Endometriosis Study Update

This week, we published a follow-up report in the Journal of Endometriosis, titled “Update on ‘Decreasing dyspareunia and dysmenorrhea in women with endometriosis via a manual physical therapy: Results from two independent studies.’”

The initial study, published in 2011, reported the results of the Wurn Technique in women with endometriosis. Specially, it examined  sexual function and pain during their menstrual cycle. Patients reported a decreased pain during the course of the menstrual cycle:

  • ovulation
  • pre-menstruation
  • menstruation

They also reported improvements in overall sexual function, as well as in all six individual domains of sexual function:

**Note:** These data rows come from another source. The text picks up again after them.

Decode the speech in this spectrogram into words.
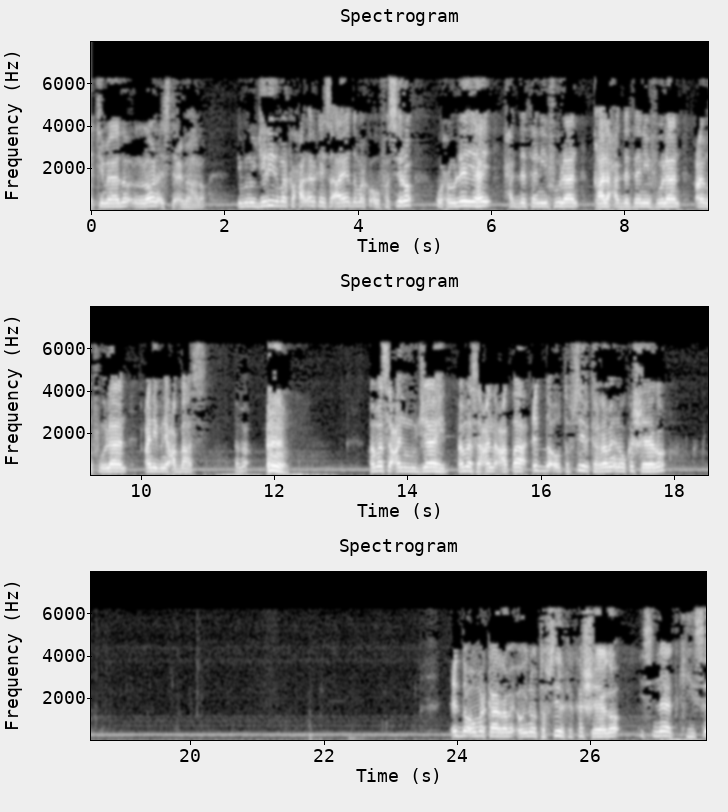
ictimaado loona isticmaalo. Ibnu jariir marka waxaad arkaysaa aayadda marka uu fasiro wuxuu leeyahay xadathanii fulaan. Qaala xadathanii fulaan can fulaan can ibni cabaas amase can mujaahid amase can cataa cidda uu tafsiirka raba inuu ka sheego. Cidda uu markaa rabay inuu tafsiirka ka sheego isnaadkiisa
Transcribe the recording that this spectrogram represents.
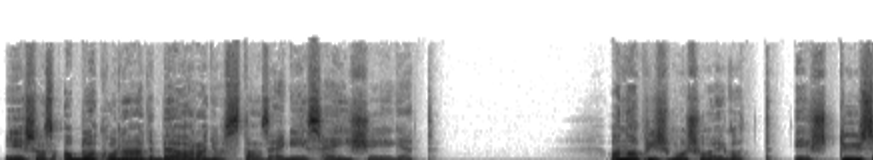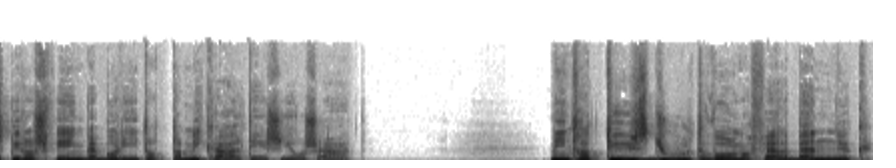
és az ablakon át bearanyozta az egész helyiséget. A nap is mosolygott, és tűzpiros fénybe borította Mikált és Josát. Mintha tűz gyúlt volna fel bennük,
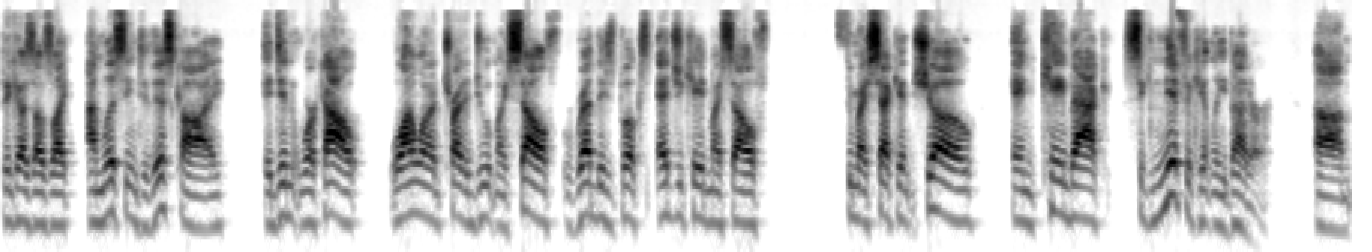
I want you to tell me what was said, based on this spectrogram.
because I was like, I'm listening to this guy. It didn't work out. Well, I want to try to do it myself, read these books, educate myself through my second show, and came back significantly better um,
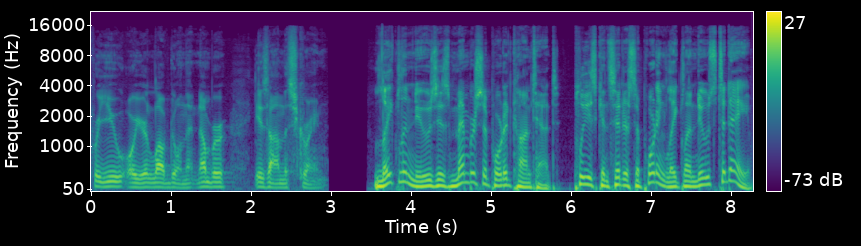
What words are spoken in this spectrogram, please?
for you or your loved one. That number is on the screen. Lakeland News is member supported content. Please consider supporting Lakeland News today.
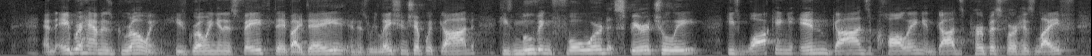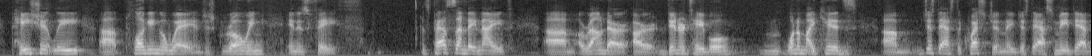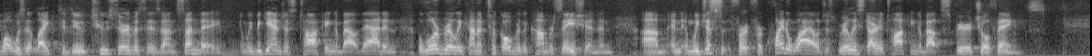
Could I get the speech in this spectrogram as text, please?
And Abraham is growing. He's growing in his faith day by day, in his relationship with God. He's moving forward spiritually. He's walking in God's calling and God's purpose for his life, patiently uh, plugging away and just growing in his faith. This past Sunday night, um, around our, our dinner table, one of my kids um, just asked a question. They just asked me, Dad, what was it like to do two services on Sunday? And we began just talking about that, and the Lord really kind of took over the conversation. And, um, and, and we just, for, for quite a while, just really started talking about spiritual things.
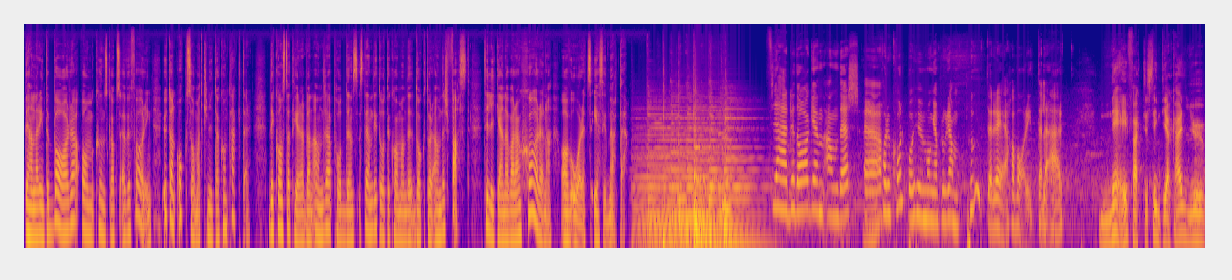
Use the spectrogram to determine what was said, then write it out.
Det handlar inte bara om kunskapsöverföring utan också om att knyta kontakter. Det konstaterar bland andra poddens ständigt återkommande doktor Anders Fast, tillika en av arrangörerna av årets ESID-möte. Fjärde dagen, Anders. Eh, har du koll på hur många programpunkter det har varit eller är? Nej, faktiskt inte. Jag kan ju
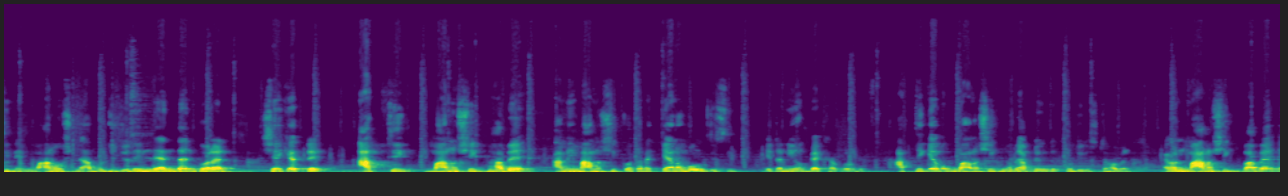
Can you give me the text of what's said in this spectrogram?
চিনে মানুষ না বুঝে যদি লেনদেন করেন, সেক্ষেত্রে আর্থিক, মানসিকভাবে আমি মানসিক কথাটা কেন বলতেছি এটা নিয়েও ব্যাখ্যা করব। আর্থিক এবং মানসিকভাবে আপনি কিন্তু ক্ষতিগ্রস্ত হবেন। এখন মানসিকভাবে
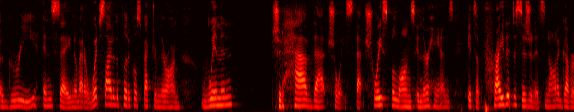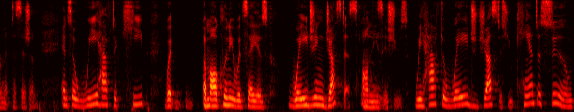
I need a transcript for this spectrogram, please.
agree and say, no matter which side of the political spectrum they're on, women should have that choice. That choice belongs in their hands. It's a private decision, it's not a government decision. And so we have to keep what Amal Clooney would say is waging justice on mm. these issues. We have to wage justice. You can't assume,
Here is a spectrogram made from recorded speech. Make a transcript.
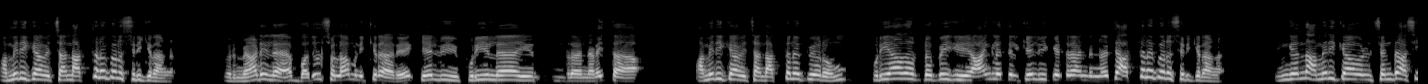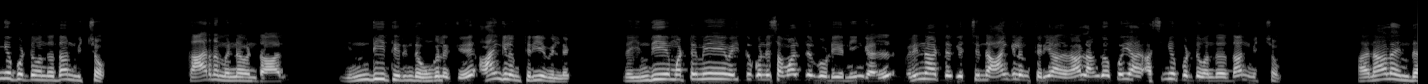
அமெரிக்காவை சார்ந்த அத்தனை பேரும் சிரிக்கிறாங்க. இவர் மேடையில பதில் சொல்லாம நிக்கிறாரு. கேள்வி புரியல என்ற நினைத்த அமெரிக்காவை சார்ந்த அத்தனை பேரும் புரியாதவர்கிட்ட போய் ஆங்கிலத்தில் கேள்வி கேட்கிறான்னு நினைத்து அத்தனை பேரும் சிரிக்கிறாங்க. இங்கேருந்து அமெரிக்காவில் சென்று அசிங்கப்பட்டு வந்ததுதான் மிச்சம். காரணம் என்னவென்றால் இந்தி தெரிந்த உங்களுக்கு ஆங்கிலம் தெரியவில்லை. இந்த இந்தியை மட்டுமே வைத்துக்கொண்டு சமாளித்திருக்கக்கூடிய நீங்கள் வெளிநாட்டுக்கு சென்று ஆங்கிலம் தெரியாதனால் அங்கே போய் அசிங்கப்பட்டு வந்ததுதான் மிச்சம். அதனால இந்த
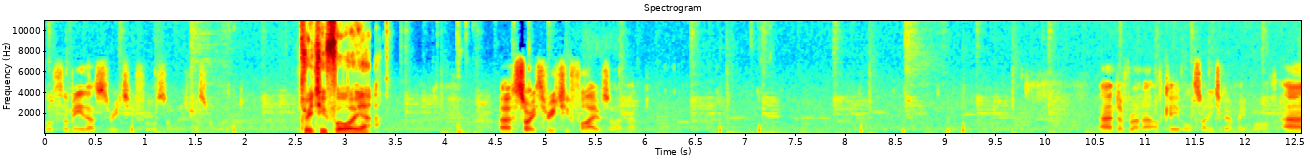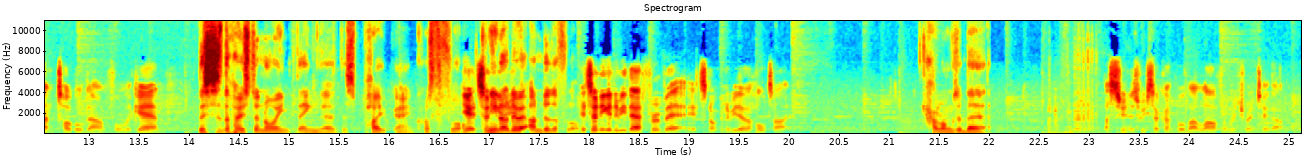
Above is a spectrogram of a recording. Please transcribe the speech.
Well, for me that's three two four. So I'm going to trust my word. Three two four, yeah. Uh, sorry, three two five is what I meant. And I've run out of cable, so I need to go and make more. And toggle downfall again. This is the most annoying thing though, this pipe going across the floor. Yeah, it's Can you only not do it under the floor? It's only going to be there for a bit. It's not going to be there the whole time. How long's a bit? As soon as we suck up all that lava, which won't take that long.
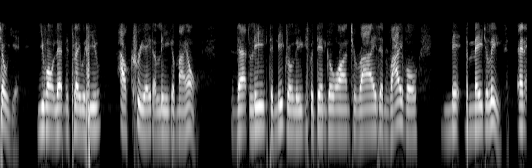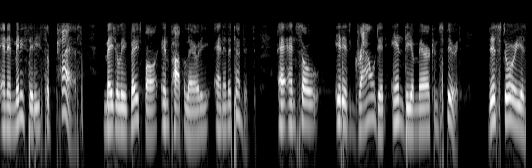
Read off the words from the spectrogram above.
show you. You won't let me play with you. I'll create a league of my own. That league, the Negro Leagues, would then go on to rise and rival the major leagues, and, and in many cities surpass Major League Baseball in popularity and in attendance. And, and so it is grounded in the American spirit. This story is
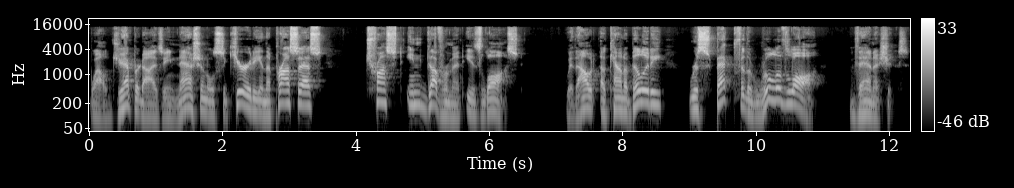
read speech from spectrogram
while jeopardizing national security in the process, trust in government is lost. Without accountability, respect for the rule of law vanishes.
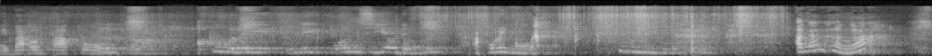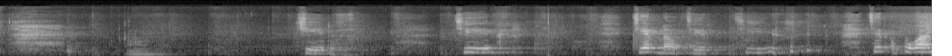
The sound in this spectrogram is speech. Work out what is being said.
May baon pa ako. Ako walay walay kuan siya daghan. Ako rin oh. Angang hanga. Mm. Cheers. Cheer. Cheer daw, cheer. Cheer. Cheer, upuan.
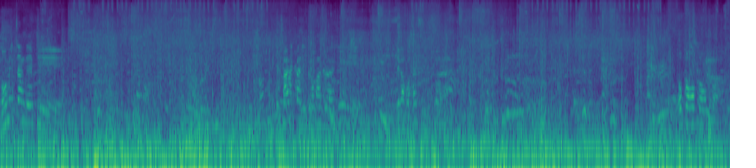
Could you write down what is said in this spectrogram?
도미짱 대피. 빨리 빨리 들어가줘야지. 내가 뭐 할 수 있어. 오빠, 오빠, 오빠.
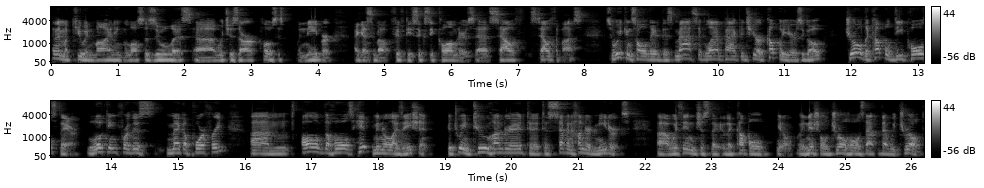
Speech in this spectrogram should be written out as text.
and then McEwen Mining, Los Azules, uh, which is our closest neighbor, I guess about 50, 60 kilometers uh, south, south of us. So we consolidated this massive land package here a couple of years ago, drilled a couple deep holes there, looking for this mega porphyry. Um, all of the holes hit mineralization between 200 to, to 700 meters. Uh, within just the, the couple, you know, initial drill holes that, that we drilled.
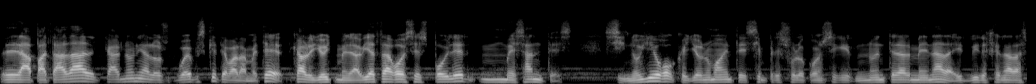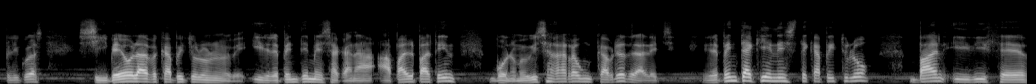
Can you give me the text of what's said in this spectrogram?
la patada al canon y a los webs que te van a meter. Claro, yo me había trago ese spoiler un mes antes. Si no llego, que yo normalmente siempre suelo conseguir no enterarme de nada, ir virgen a las películas, si veo el capítulo 9 y de repente me sacan a, a Palpatine, bueno, me hubiese agarrado un cabreo de la leche. Y de repente aquí en este capítulo van y dice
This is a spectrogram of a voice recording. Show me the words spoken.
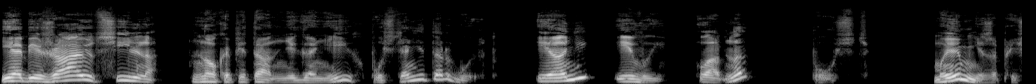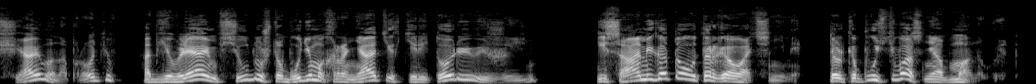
и обижают сильно, но, капитан, не гони их, пусть они торгуют. И они, и вы. Ладно? Пусть. Мы им не запрещаем, а, напротив, объявляем всюду, что будем охранять их территорию и жизнь. И сами готовы торговать с ними, только пусть вас не обманывают.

  • desire
  • arousal
  • lubrication
  • orgasm
  • satisfaction
  • pain with intercourse

The recently published follow-up report assesses the long-term impact on menstrual and intercourse pain in patients treated with the Wurn Technique. Long-term follow up at 4 and 12 months post- treatment was performed in a subset of these patients. The results showed a:

  • significant reduction in menstrual pain 4 and 12 months post treatment, and
  • significant reduction in intercourse pain at 4 months and suggestive at 12 months post treatment (with 50% of patients reporting complete resolution of pain).

Read the full report here (PDF).